“I could hear Dean, blissful and blabbering and frantically rocking. Only a guy who’s spent five years in jail can go to such maniacal helpless extremes; beseeching at the portals of the soft source, mad with a completely physical realization of the origins of life-bliss.”

Sal himself, though, I loved as a character. He feels everything so deeply, from the heights of passion to the depths of despair. He wants experience and he certainly gets it, travelling any way he can, sometimes working his way, sometimes living among bums penniless and scrounging or even stealing to get by. He falls in love multiple times but to some extent he just loves life.

There’s an interesting attitude to race in this book. Considering the date I can forgive some of the race language used but I can’t quite figure out how to feel about Sal’s love of coloured people. It sounds like a good thing, and he certainly mixes with them and loves their music (the jazz, of course) and their women; but he seems to see them as exotic underdogs, as if their colour defines them. When he declares a wish to be one of them it’s shockingly naïve, showing no awareness of racism, of struggle, of the fact that while he is choosing to slum it in their company knowing that he has a comfortable home near his beloved New York to return to, most poor people did not choose that life and have to struggle their whole lives, not just for a few days as a new experience.

But I can forgive all that for the sheer joy of the language. You can’t help but fall in love with travel and America when reading this book, even as Sal is falling out of love with both. I marked so many quotes while reading this. I will leave you with a few of them.

“All that old road of the past unreeling dizzily as if the cup of life had been overturned and everything gone mad. My eyes ached in nightmare day.”

“Yang, yang, the kids started to cry. Dense, mothlike eternity brooded in the crazy brown parlor with the sad wallpaper, the pink lamp, the excited faces.”

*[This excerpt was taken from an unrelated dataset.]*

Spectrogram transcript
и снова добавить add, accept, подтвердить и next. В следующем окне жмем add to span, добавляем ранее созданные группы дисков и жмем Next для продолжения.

“That last day in Frisco…the great buzzing and vibrating hum of what is really America’s most excited city – and overhead the pure blue sky and the joy of the foggy sea that always rolls in at night to make everybody hungry for food and further excitement. I hated to leave…With frantic Dean I was rushing through the world without a chance to see it.”

“We turned at a dozen paces, for love is a duel, and looked at each other for the last time.”

First published 1957 by Viking Press.
Reprinted in Penguin Classics 2000.

Source: I think I bought this for myself several years ago.

Challenges: This counts towards the 2013 TBR Pile Challenge.